Back Pain: the Kiwi Revolution
In 1956, New Zealand physiotherapist Robin McKenzie found his patient lying face down on an examination table with his upper back hyperextended.
A position which was deemed to worsen lower back pain at the time. However the patient surprisingly reported a dramatic improvement of his symptoms. McKenzie was intrigued and decided to delve deeper.
After decades of experimentation with patients, later supporting his findings with clinical research, Robin Mc Kenzie launched his treatment method in 1981 as Mechanical Diagnosis and Therapy (MDT). It is now taught and practiced worldwide with great success.
Unique to the McKenzie Method is a comprehensive and logical step-by-step process to quickly evaluate the patient's problem.
This mechanical examination can "classify" most patient conditions by the level of pain or limitation that results from specific movements or positions. A McKenzie assessment can eliminate the need for expensive and/or invasive procedures.
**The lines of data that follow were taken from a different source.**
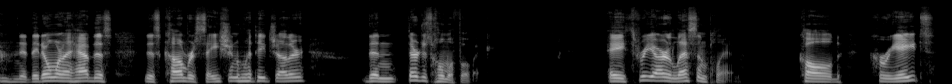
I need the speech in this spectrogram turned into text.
if they don't want to have this this conversation with each other, then they're just homophobic. A 3R lesson plan called Create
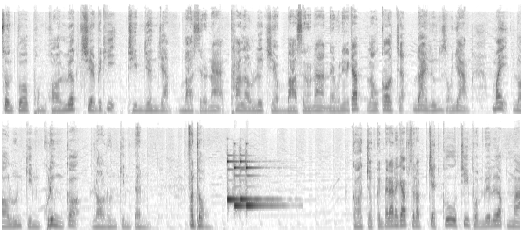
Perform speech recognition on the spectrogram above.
ส่วนตัวผมขอเลือกเชียร์ไปที่ทีมเยือนอย่างบาร์เซโลนาถ้าเราเลือกเชียร์บาร์เซโลนาในวันนี้นะครับ เราก็จะได้ลุ้น2อย่าง ไม่รอลุ้นกินครึ่งก็รอลุ้นกินเต็ม ฟันธงก็จบกันไปแล้วนะครับสำหรับ 7 คู่ที่ผมได้เลือกมา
As for treatment, MDT focuses primarily on determination of correct “directional preference” movements, education of the patient and self-treatment. The objective is to reduce dependency and empower the patient to control their own symptoms.
However, when patients are not successful in reducing their own pain in the initial stages, the practitioner will take a hands-on approach, but only until the patient is able to self-manage. By learning how to self-treat, patients gain knowledge on how to minimize the risk of recurrence and to rapidly deal with it if needed.
The McKenzie Method is commonly used worldwide in diagnosis and treatment of low back pain, neck pain and peripheral joint complaints. McKenzie exercises are easily found online, however to determine the correct exercise for the individual (their directional preference) it is recommended to be properly assessed by a competent practitioner.
Focus Health uses the Mckenzie approach alongside other Physiotherapy techniques to treat neck and back injuries.